Mirliton, Shrimp and Tasso Casserole

Adapted from Commander’s Kitchen. Shannon gives his mirliton casserole extra oomph with tasso, a dry-cured ham often used for seasoning. If you can’t find tasso, roll regular ham in one part cayenne pepper and three parts paprika. If you can’t get small shrimp, cut large ones into bite-sized pieces.

  • 6 small mirliton, each about 9 ounces
  • 3 tablespoons butter
  • 8 ounces tasso, cut in medium dice
  • 2 medium onions, cut in medium dice
  • Kosher salt and freshly ground
  • black pepper to taste
  • 1 pound small headless shrimp, peeled and deveined
  • 15 cloves garlic, peeled and minced
  • 5 medium eggs
  • 1 cup milk
  • 2 cups fresh bread crumbs
  • 1 bunch scallions, green part only, thinly sliced

Place mirliton in large pot and cover with cold salted water. Bring to a boil and cook for 1 hour, or until fork-tender. Drain and let cool. Peel the skin with paring knife, cut in half top to bottom, remove seed and mash lightly. Drain excess liquid.

Heat 1 tablespoon butter in large pot set over medium heat, add tasso and cook for about 4 minutes or until brown. Add onions, season with salt and pepper and cook for 4 to 5 minutes or until tender. Stir in shrimp and garlic and cook for 30 seconds. Add mashed mirliton and cook for 3 minutes, stirring constantly. Remove from heat and season with salt and pepper if necessary. Let cool.

Make custard by whisking eggs with milk and additional salt and pepper. Stir custard into cooled mirliton.

Use 1 tablespoon butter to coat a 3-inch deep casserole dish. Pour mirliton mixture into it. Preheat oven to 350F. Melt remaining butter in medium saucepan, add breadcrumbs, scallions and additional salt and pepper and spread over casserole. Cover with foil and bake for 1 hour. Remove foil and bake for 30 to 40 minutes or until golden brown. Serves 12.


You’ll find more great Creole Thanksgiving recipes in the November 2001 issue of Wine Enthusiast Magazine.

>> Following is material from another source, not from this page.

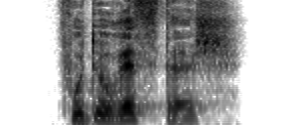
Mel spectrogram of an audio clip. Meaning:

Published on November 1, 2001

The latest wine reviews, trends and recipes plus special offers on wine storage and accessories